After several years of dormancy the Bovec municipality have finally made moves to take control of the ailing cable-car system and mountain restaurant Prestreljenik, bringing to an end the seemingly interminable situation of Slovenia’s highest-altitude skiing being inaccessible to those on the Slovene side of Mount Kanin.

The events that brought about the suspension of lift operations in Bovec were serious and rightly treated as such. For a town though that so heavily relies upon tourist income it not only became an embarrassment for the area but also a tragedy for businesses inextricably linked to the winter-sports trade. Whilst Bovec’s hotels made the best of a bad job by letting rooms to skiers and facilitated their transit to the Italian side of Kanin at Sella Nevea this was never going to be a solution, short-term or otherwise, that in the end would become anything other than untenable.
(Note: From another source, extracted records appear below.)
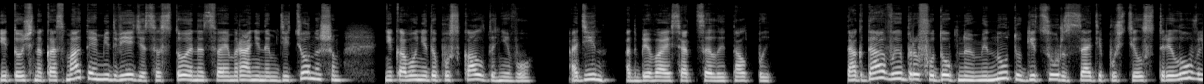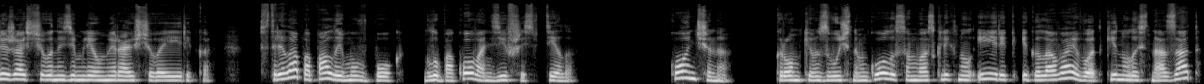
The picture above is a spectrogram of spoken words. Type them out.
и точно косматая медведица, стоя над своим раненым детенышем, никого не допускал до него, один, отбиваясь от целой толпы. Тогда, выбрав удобную минуту, Гицур сзади пустил стрелу в лежащего на земле умирающего Эрика. Стрела попала ему в бок, глубоко вонзившись в тело. «Кончено!» — громким звучным голосом воскликнул Эрик, и голова его откинулась назад,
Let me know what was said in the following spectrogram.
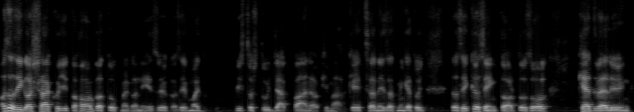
az az igazság, hogy itt a hallgatók meg a nézők azért majd biztos tudják, pláne aki már kétszer nézett minket, hogy te azért közénk tartozol, kedvelünk,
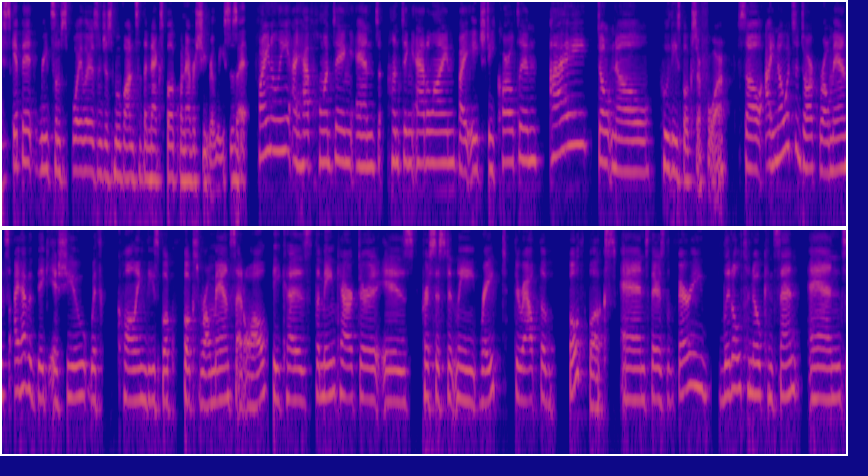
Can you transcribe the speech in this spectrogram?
skip it, read some spoilers, and just move on to the next book whenever she releases it. Finally, I have Haunting and Hunting Adeline by H.D. Carlton. I don't know who these books are for. So I know it's a dark romance. I have a big issue with calling these book books romance at all because the main character is persistently raped throughout the both books and there's very little to no consent and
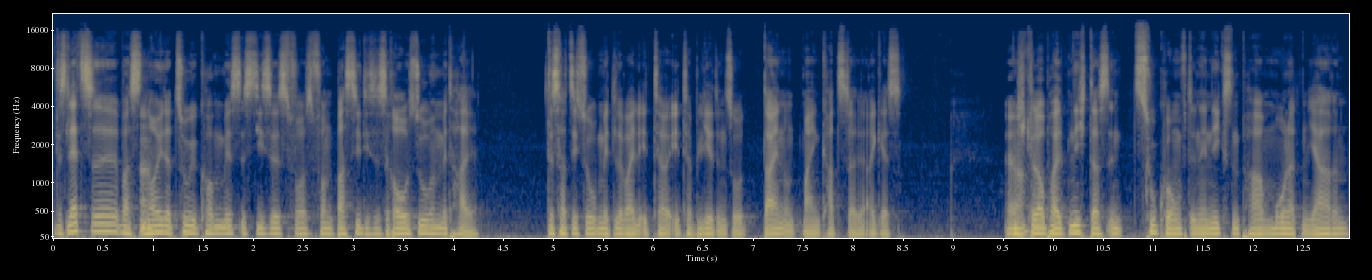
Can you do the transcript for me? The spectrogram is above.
das letzte, was Ah. neu dazugekommen ist, ist dieses von Basti, dieses Rauszoomen mit Hall. Das hat sich so mittlerweile eta- etabliert in so dein und mein Cut-Style, I guess. Ja. Ich glaube halt nicht, dass in Zukunft, in den nächsten paar Monaten, Jahren,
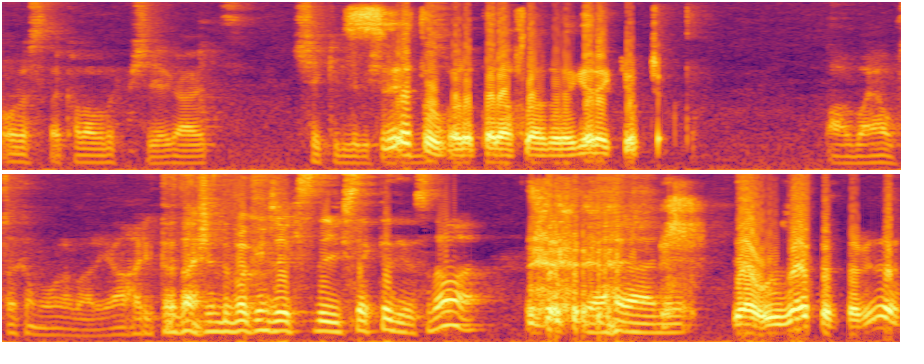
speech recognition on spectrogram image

Winter-sports enthusiasts are not known for their parsimony but aside from modest accommodation revenue generated for the town, the all important lunchtime and apres-ski scenes were taking place on the Italian side of the border, ensuring the tills continued to ring there rather than in Slovenia.

On the positive side Bovec’s Obcina have somewhat late in the day realised the vital importance of a fully functioning lift-system to the town, not only for skiers but also as a service to hikers and climbers visiting during the warmer months. Money is tight in Slovenia, never more so throughout its bloated network of ski resorts. Ergo, I can only assume that Bovec’s decision-makers hoped that someone else by now would have stepped forward to take on the lift-infrastructure and Prestreljenik restaurant, rather than the state needing to intervene, albeit at a local level. The full terms of engagement are as yet unclear but the assumption of control by Bovec’s municiplaity will not come on the cheap. Four of the lift’s support columns have been destroyed by the weather and an absence in the last few years of routine, ongoing maintenance. Others appear to be retrievable but nothing in this industry can be left to chance. The much publicised cable-car that brought about the suspension of the lift system lost several carriages brought down in a brief but destructive spell of high winds, making it unlikely to be trusted to transport patrons up and down Kanin without an extensive overhaul or, a replacement, but costlier, new collection of cable-car/gondola carriages. It is though hoped that Bovec will be able to recoup its financial outlay with it benefiting from the highest skiing in Slovenia, potentially offering winter-sports when many of the lower-altitude resorts have closed for the season. This winter season has though proved that even the highest ski areas in Europe are prone to receiving depths of snow that will disappoint, the likes of St. Anton and Obergurgl hardly enjoying a vintage season. Should though natural snow be somewhat conspicuous by its absence Bovec can presumably turn to artificial snow-making methods although, this is of course only possible if temperatures allow. Are ski resorts too risky to invest in because of the uncertainty of today’s climate? I would always answer that question with a plea for not all of an areas eggs being placed in the winter-sports basket, instead offering a mixed programme of activities for visitors. Vogel above Bohinj is perhaps in a unique position in Slovenia with equally impressive figures for both the winter season and the milder months, the lift-system then being predominately utilised by climbers and hikers. The scenery and topography around Bovec should lend itself to both demographics in equally impressive numbers but if memory serves me correctly, the lift serving Kanin only ran for a couple of days a week during the summer. A missed opportunity, I would suggest.

Bovec is well-known for white-water rafting, canyoning, hydrospeed and the like, with propitious conditions and geography to rightly place it as the ideal destination for thrill-seekers and adrenalin junkies. On my last visit during the summer it did though strike me as a somewhat sleepy town, perhaps lacking in a singular vision to subtly extricate tourist euros(€) from the pockets of visitors. The key therefore must be, as it needs to be throughout Slovenia, to not solely rely upon winter-sports revenue as a panacea for the area but rather, be one of just several strands of  income. Slovenia’s central government is increasing its desire to shrink the state by privatising fifteen well known companies, thus betraying its desire to run the country more along laissez-faire lines than its previous aegis as a tightly controlled, interventionist state. However therefore important the winter-sports sector is deemed to be to Slovenia and its economy, it can no longer wait for subsidies and bail outs from Ljubljana. I am not even sure Bovec’s municipality will want to assume complete control of the lift-infrastructure for an indefinite period, unless in conjunction with partners from the private sector. The future turn of events will as a consequence be monitored closely, with direct similarities being seen between Marprom’s temporary control of Maribor Pohorje’s lift-infrastructure and events unfolding in Bovec. Neither appear to be long-term solutions but should the current crop of Slovenian ski resorts(and the embryonic 2864 Bohinj project) fail to factor into their long-term business plans an ability to diversify, the parlous financial state of Slovenia and perennial uncertainties regarding climate-change and attendant issues such as a lack of snowfall, it is hard to foresee anything other than an endless carousel of closures, temporary reopenings and ultimately, permanent closures.

Further reporting on this subject can be read at: Dnevnik: Bovec municipality to assume control of lifts